M. Karen Walker, Ph.D., is a strategic communications specialist with 30 years of experience in writing and editing, advocacy and reputation management, change communications, and stakeholder and employee engagement. She began her career as a speechwriter and public affairs officer with the U.S. Information Agency in 1990, and then joined the Pacific Northwest National Laboratory to support sustainability R&D and policy initiatives. She returned to Foggy Bottom in 1997 as a subject matter expert and foreign affairs officer. During her tenure, she supported global and regional environmental diplomacy programs and training, advocated for U.S. businesses investing in sub-Saharan Africa and South Asia, managed commercial diplomacy initiatives in developing countries, and co-led technical assistance and public diplomacy programs in the Middle East and North Africa. While conducting her dissertation research, she was appointed a Franklin Fellow from 2009-2011, serving as grants manager for democracy and governance programs in Iraq.
Karen joined Booz Allen Hamilton in 2011, managing communication programs and serving as a speechwriter for the National Geospatial-Intelligence Agency’s Research Directorate and GEOINT Enterprise Directorate, and supporting the public affairs team at the National Counterterrorism Center. Karen’s experience in the counterterrorism field includes government service in the U.S. Department of Homeland Security’s Science and Technology Directorate, where she managed public affairs for the Office of Research and Development, served in the secretariat of the National Science and Technology Council, and launched a nascent research program to understand and exploit terrorist motivation and intent. She also served as a Visiting Senior Research Fellow at the Fund for Peace, to assist in the framing and launch of the organization’s threat convergence policy program. She has published on the topic of information warfare, authored book reviews for Terrorism and Political Violence, and taught rhetorical criticism applied to the terrorism studies domain.
Leveraging her experience as a foreign affairs officer, Karen earned her Ph.D. from the University of Maryland College Park in May 2014, dissertating on the rhetorical dimension of soft power diplomacy. She has authored essays published in the Hague Journal of Diplomacy and Poroi and continues to conduct research relevant to diplomatic tradecraft.
She lives in Lynchburg, Virginia, and is currently employed as a communications manager in the University of Virginia School of Engineering and Applied Science, supporting the Department of Materials Science and Engineering and Charles L. Brown Department of Electrical and Computer Engineering.
Karen is an adjunct faculty member of the Johns Hopkins University Krieger School of Arts and Sciences, Advanced Academic Programs, where she teaches/has taught speechwriting, corporate social responsibility communication campaigns, and international PR and public diplomacy.
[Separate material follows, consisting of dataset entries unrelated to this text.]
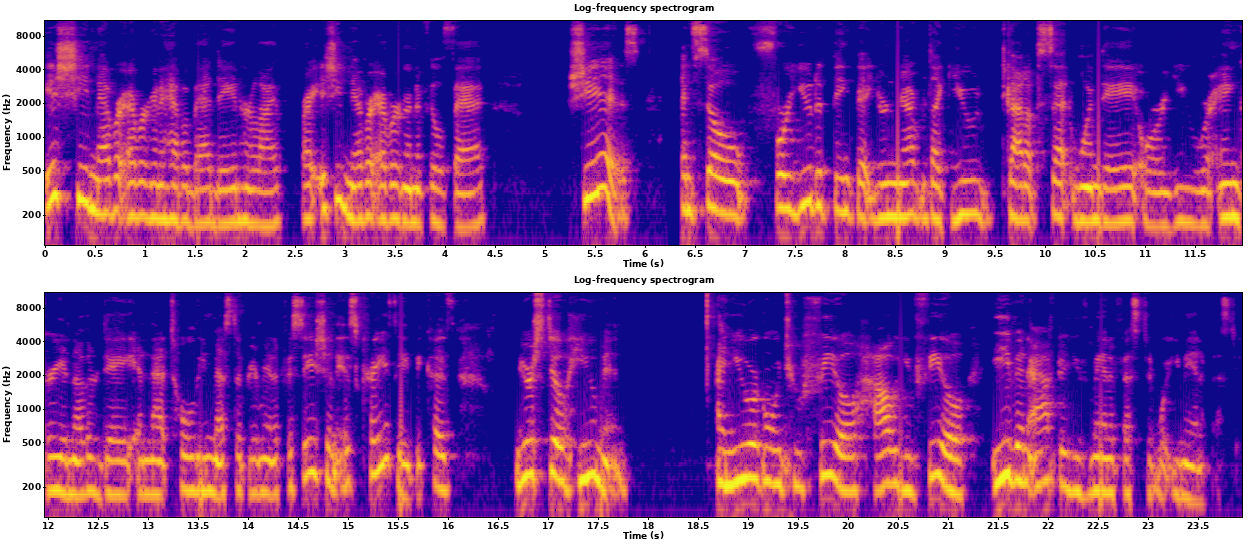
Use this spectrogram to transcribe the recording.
is she never ever going to have a bad day in her life, right? Is she never ever going to feel sad? She is. And so for you to think that you're never like you got upset one day or you were angry another day and that totally messed up your manifestation is crazy because you're still human and you are going to feel how you feel even after you've manifested what you manifested.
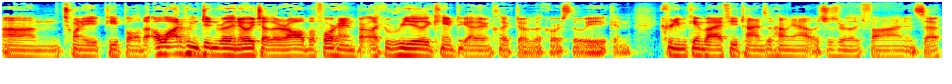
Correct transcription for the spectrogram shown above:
um 28 people that a lot of them didn't really know each other at all beforehand, but like really came together and clicked over the course of the week. And Kareem came by a few times and hung out, which was really fun. And so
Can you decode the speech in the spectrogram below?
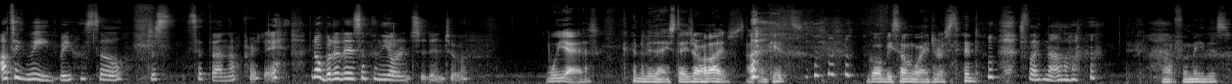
I'll take lead, but you can still just sit there and look pretty. No, but it is something that you're interested into. Well, yeah, it's going to be the next stage of our lives, having kids. Got to be somewhat interested. It's like, nah, Not for me, this.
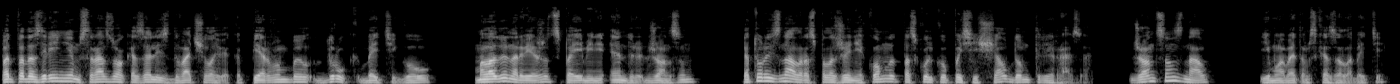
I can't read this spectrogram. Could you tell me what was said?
Под подозрением сразу оказались два человека. Первым был друг Бетти Гоу, молодой норвежец по имени Эндрю Джонсон, который знал расположение комнат, поскольку посещал дом три раза. Джонсон знал, ему об этом сказала Бетти,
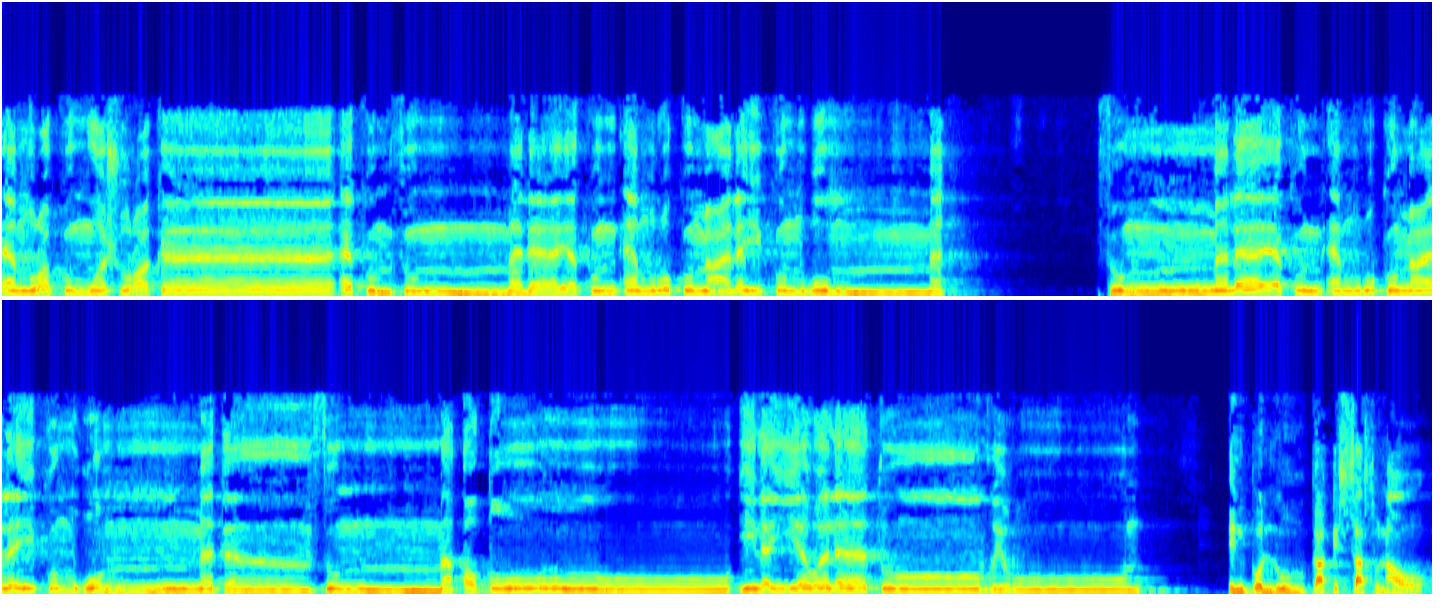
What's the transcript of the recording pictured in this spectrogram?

She is a member of the Public Diplomacy Council of America, the National Communication Association and Southern States Communication Association, and the Kenneth Burke Society.